The Tamu Lhosar, celebrated by Gurungs, falls on the full moon day in December/January, the Sonam Lhosar, observed by Tamangs, starts on full moon day in January/February, and the Gyalpo Lhosar, marked by Sherpas, falls on the full moon day in February/March. 

In addition to Gurungs, the Tibetans residing in western Tibet near the Kailash Mountain region and locals in Manang, Humla, and even in Bhutan, mark Tamu Lhosar. The Gurungs call themselves Tamu, and “Ta” means thunder, and “mu” means sky in Gurung language.


Festivities and Rituals

The Gurungs mark Tamu Lhosar with great reverence.
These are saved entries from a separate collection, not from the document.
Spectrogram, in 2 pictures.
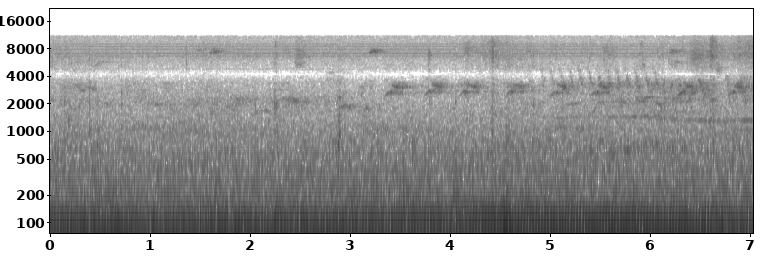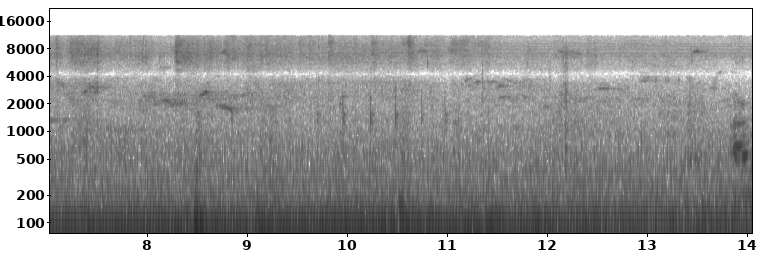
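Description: Outdoor ambience: a steady low wind rumble on the microphone, with birds chirping in short repeated calls from about three to eight seconds in, and a few light clicks and knocks.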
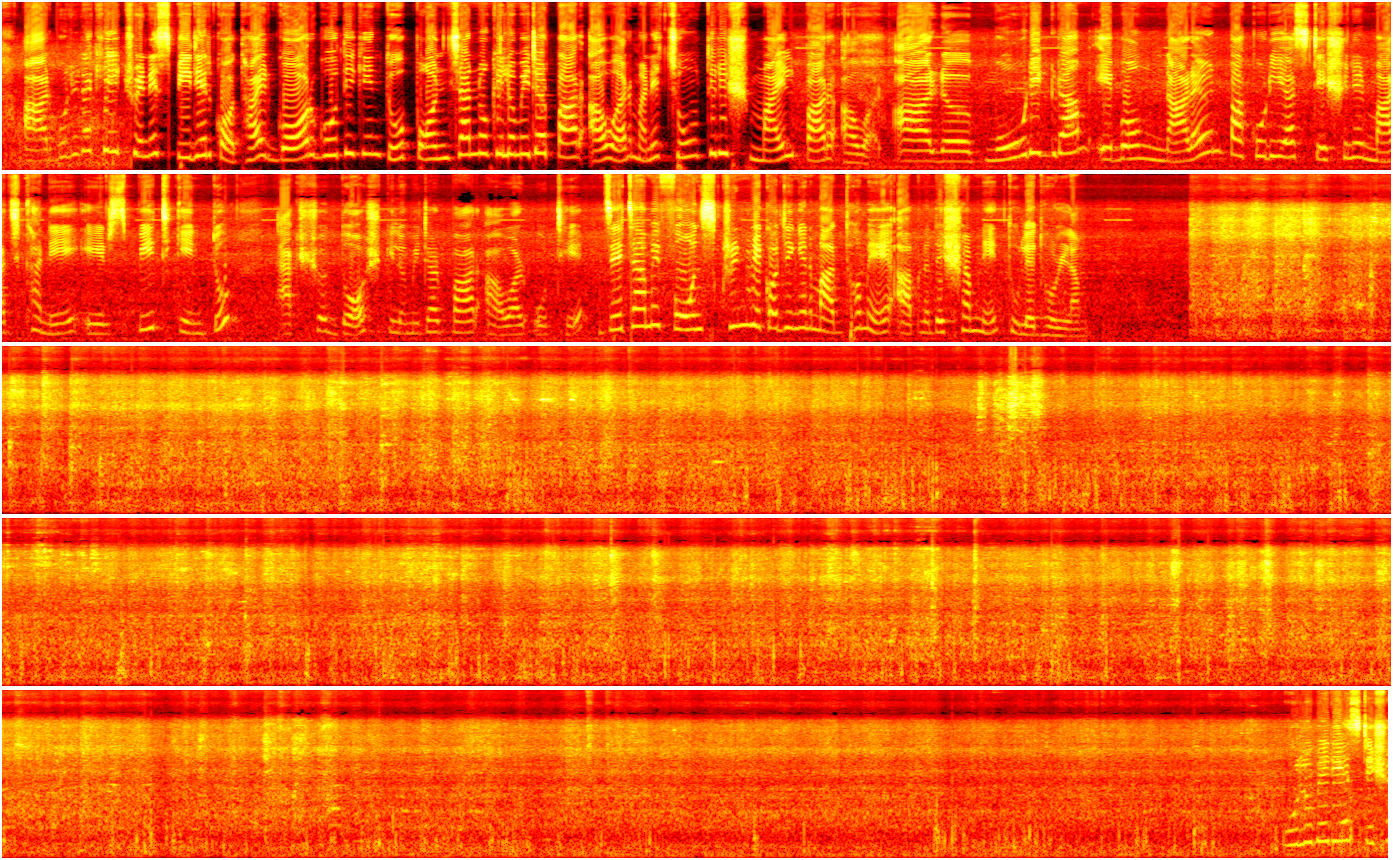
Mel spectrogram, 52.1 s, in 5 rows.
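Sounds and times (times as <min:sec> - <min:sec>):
train running on rails: 0:00.0 - 0:52.0
rapid wheel clatter: 0:19.2 - 0:47.4.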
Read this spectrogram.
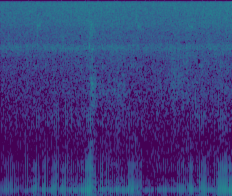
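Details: Pet cat purring in close stereo, an unbroken low buzzing rumble pulsing quickly, with faint rustling in the background.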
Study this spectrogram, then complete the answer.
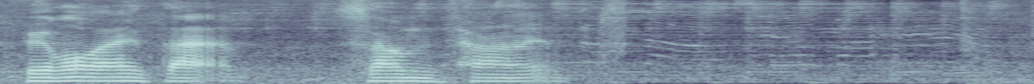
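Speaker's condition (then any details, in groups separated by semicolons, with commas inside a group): Brain injury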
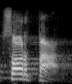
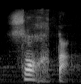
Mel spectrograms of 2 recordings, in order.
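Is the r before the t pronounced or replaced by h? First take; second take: pronounced; replaced by h. First: The r before the t is clearly pronounced. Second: The r before the t becomes an h sound. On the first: "Nama ibuku Sorta" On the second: "Kalau orang Dolok Sanggul akan bilang Sohta"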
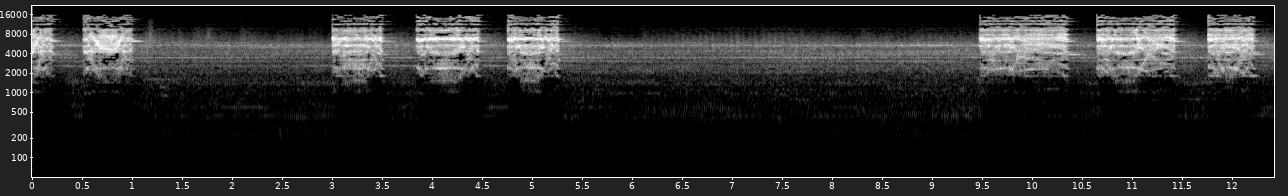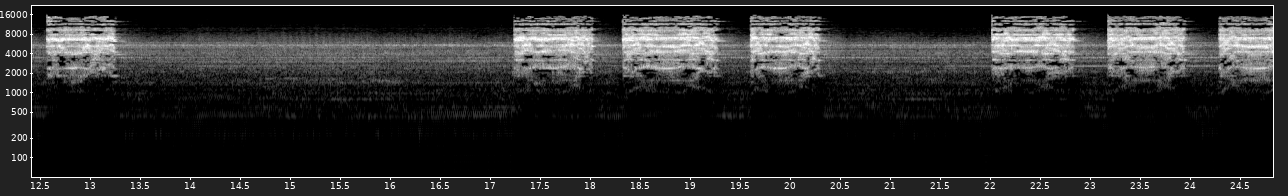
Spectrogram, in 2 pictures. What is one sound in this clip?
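A bench grinder hums steadily.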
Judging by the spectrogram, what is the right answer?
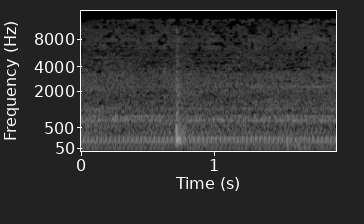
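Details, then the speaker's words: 24-inch ventless dryer, reportedly had no power at the buyer's home: steady low motor hum with the drum turning evenly and one brief click early on. It runs and spins normally, heat unconfirmed; her breakers suspected. "this dryer works for spin we don't know if it has heat but she said it had no power"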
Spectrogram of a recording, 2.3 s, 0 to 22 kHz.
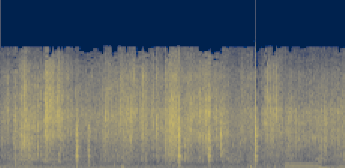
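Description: Diamondback Release 3 mountain bike rolling over dry leaf litter and twigs on a dirt singletrack: a steady crackle of tyres on leaves, broken by sharp clicks and knocks as the bike goes over bumps.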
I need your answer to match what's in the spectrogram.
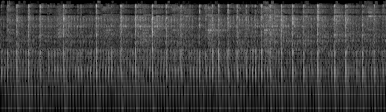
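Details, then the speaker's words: Chainsaw at full revs: thin, high, flat screaming pitch with no burble, running too lean and at risk of engine damage; carburetor mixture needs richening. "okay that's too lean that's too lean friends this is how guys blow their Max up or any saw fatten it back"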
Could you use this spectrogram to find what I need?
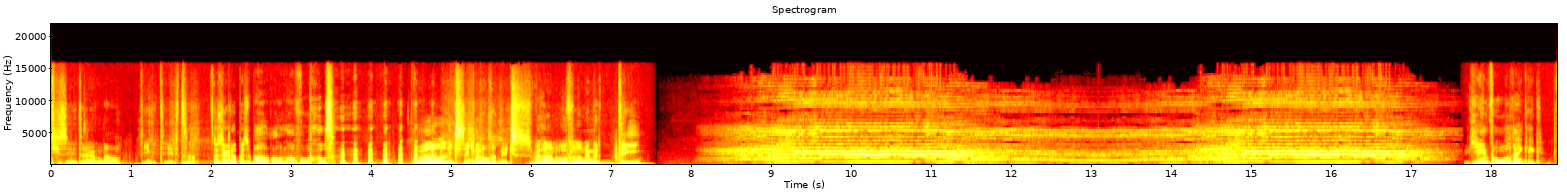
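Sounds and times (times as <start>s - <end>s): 
speech: 0.1s - 7.5s, 17.8s - 18.8s
laughter: 3.2s - 5.7s
baby crying: 8.1s - 17.7s.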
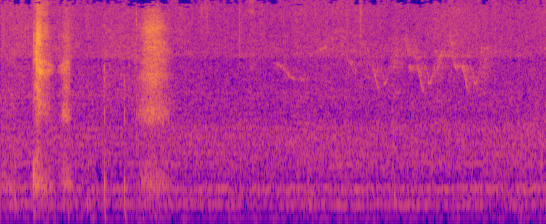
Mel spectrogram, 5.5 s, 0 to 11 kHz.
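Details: Honey bees at a hive during the first inspection of 2020, six days after nucs were installed; a steady low droning hum with a higher overtone runs throughout, with brief human voices near the start and faint distant bird chirps.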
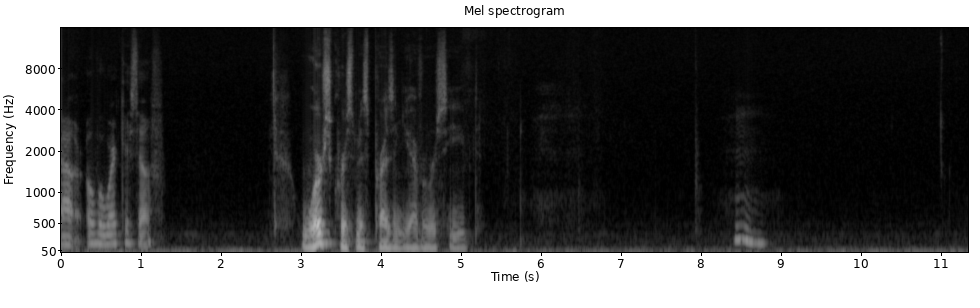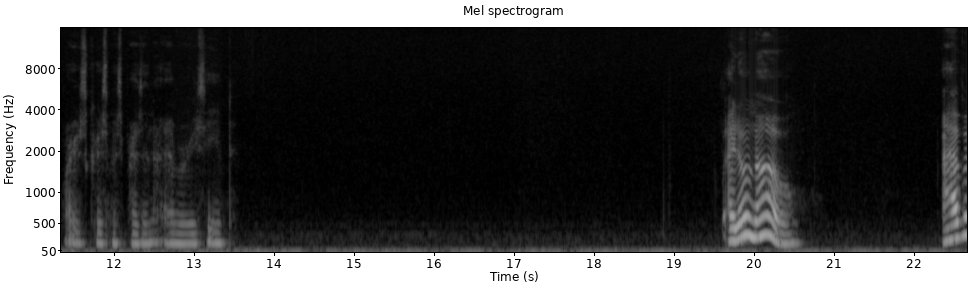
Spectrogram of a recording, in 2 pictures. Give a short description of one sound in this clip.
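A young woman speaks calmly and closely into a microphone, with pauses.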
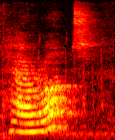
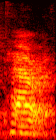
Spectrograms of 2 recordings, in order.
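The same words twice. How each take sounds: First: The last syllable has a full, clear vowel. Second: The last syllable has a reduced schwa vowel. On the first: "pronounce them correctly" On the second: "we give it a schwat sound"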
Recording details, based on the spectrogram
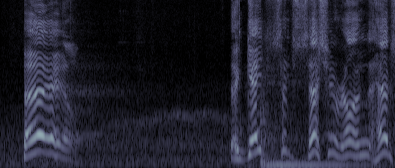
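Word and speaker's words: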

They believe that on Tamu Lhosar, the sun's rays first strike the Gurung majority regions - Gorkha, Tanahun, Syangja, Kaski, Parbat, Manang, and Lamjung.

Gurungs divide time into twelve-year cycles, and each year is represented by a different animal - garuda, serpent, horse, sheep, monkey, bird, dog, deer, mouse, cow, tiger, and cat. Lhosar also bids farewell to one animal year and starts afresh with a new one.

On Lhosar, the Gurung men wear their traditional clothes - Bhangra (a white shirt-like cloth) and Kachhad ( a type of Kilt). The women wear a blouse on the top and a long skirt, while the girls dress in velvet Ghalek and gunyo-cholo. The Gurungnis (female Gurungs) also wear large gold earrings and a traditional stone necklace. 

To mark Tamu-Lhosar, all family members gather together and worship their deities. They savor special sweets with alcoholic beverages (rakshi). They also perform songs and dances and organize a huge cultural program at Tudhikhel in Kathmandu amidst a diverse crowd.

The Lhosar festival is a visual feast, with vibrant colors, lively music, and the aroma of traditional dishes that create an immersive experience.

Puja and Cultural Performances

The Gurung culture is one of the oldest in Nepal, and their influence on Nepali society is profound. For instance, the “dohori” songs (a form of the duet), popularly commercialized in the metropolitans, are associated with “Rodhi Ghars”, which were essential commune homes in Gurung villages.

Rodhi Ghars used to act as venues to befriend opposite sexes and even served as predating spots. These relationships used to develop into marriage.

In addition to the “dohori songs”, the Sorathi Dance is another cultural gift Gurungs have provided to the Nepali lifestyle. The Sorathi is mostly performed in honor of gods and goddesses. 


Modern Adaptations and Innovations

Unlike most other ethnicities, Gurungs got the opportunity to travel out of Nepal as Gurkha soldiers, mostly in the British Army.

The Britishers took Gurungs to different parts of the world, and you can find substantial Gurung communities in the UK, USA, Singapore, and Hong Kong. Gurungs form a close-knit community and celebrate Lhosar in all these countries.  



The Lhosar brings communities together, which has become quite important in a world where communities are no longer bound by geography. Global influences have changed cultures beyond recognition, and festivals such as Tamu Lhosar remind the newer generation about their roots.

As the festivities unfold each year, Tamu Lhosar becomes a bridge that connects the past, present, and future, fostering unity, diversity, and a profound sense of cultural identity. 

Celebrating Lhosar in countries beyond Nepal helps foreigners know about Nepal and Nepali culture. Moreover, as the Gurungs mark Tamu Lhosar, they contribute to making Nepal an inclusive society.

Hence, the Tamu Lhosar Festival in Nepal is quite significant.

Paul Gurung

Paul has an extensive experience in the tourism industry. Through his blogs, he shares his deep knowledge about the stunning trek regions in Nepal, inspiring trekkers worldwide to explore these regions and enrich their lives. In addition to geography, his writings delve into the human side of the trek regions, including culture, traditions, religions, and etiquette, offering a comprehensive and enriching perspective on the Himalayan trekking and expedition experience.